Algorithm – stage 4 - if all selected orbits contain just 2 nodes, we are practically done - otherwise we have to find a pair of (largest) sets of vertices from selected orbits, which correspond to duplication event [currently exhaustive search]

38
Algorithm Evolution graph can be reconstructed by repeated use of Largest duplication event

39
Algorithm - efficiency - using nauty we can deal with networks with < 200 genes - for larger graphs one can use heuristics to compute orbits - vertex/edge counts at different DFS levels seems to work quite well - likely to find a large part of duplication event - for <200 vertices often gives the exact result

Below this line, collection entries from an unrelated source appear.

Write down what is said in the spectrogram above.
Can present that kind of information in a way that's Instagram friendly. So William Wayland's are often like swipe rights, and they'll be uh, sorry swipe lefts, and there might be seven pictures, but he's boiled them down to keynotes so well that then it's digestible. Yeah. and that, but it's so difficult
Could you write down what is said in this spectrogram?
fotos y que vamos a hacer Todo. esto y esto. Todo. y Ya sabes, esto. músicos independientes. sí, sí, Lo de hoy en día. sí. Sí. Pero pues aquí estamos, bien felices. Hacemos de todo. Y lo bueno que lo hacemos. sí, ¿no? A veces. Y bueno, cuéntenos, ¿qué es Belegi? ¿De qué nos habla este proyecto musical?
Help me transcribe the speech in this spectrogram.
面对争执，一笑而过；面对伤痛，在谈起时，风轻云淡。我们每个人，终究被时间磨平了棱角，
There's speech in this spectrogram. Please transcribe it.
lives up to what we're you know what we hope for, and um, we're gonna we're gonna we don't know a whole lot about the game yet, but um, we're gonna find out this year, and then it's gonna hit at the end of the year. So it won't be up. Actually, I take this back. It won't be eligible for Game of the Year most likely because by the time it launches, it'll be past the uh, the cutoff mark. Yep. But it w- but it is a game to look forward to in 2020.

40
Algorithm – Model 2 General case – check automorphisms for all k-tuples of vertices A serious problem even for k=2 However, large components are duplicated not that often Previous algorithm could be used to find "large" part of duplicated genes Still an open problem Also, a question about good heuristics

41
Model 2 – Component sizes Model M2 550 vertices 132 duplications

42
Model 2 – Component sizes Constructing random network with 20000 genes: Component sizes#of events 1177008 2342 397 449 537 618 713 810 10,11,144 9,12,13,15,273 16,242 17,18,21,22,31,271

43
Experiments with yeast network 6270 genes 106 regulators

44
Experiments with yeast network p=0.0001 E=106 V=216

45
Experiments with yeast network 277 pairs of duplication candidates were discovered Few "real": COS5 and COS8, YLR460C and YNL134L All 5962 genes were compared all-v-all using SW Normalized compression score: ssearch_score(P 1,P 2 )/min{length(P 1 ),length(P 2 )} Scores for the found duplication pairs were compared with average values

46
Experiments with yeast network Observed distances vs average, all non-adjacent gene pairs

Similar presentations

© 2019 SlidePlayer.com Inc.

All rights reserved.

To make this website work, we log user data and share it with processors. To use this website, you must agree to our Privacy Policy, including cookie policy.

Ads by Google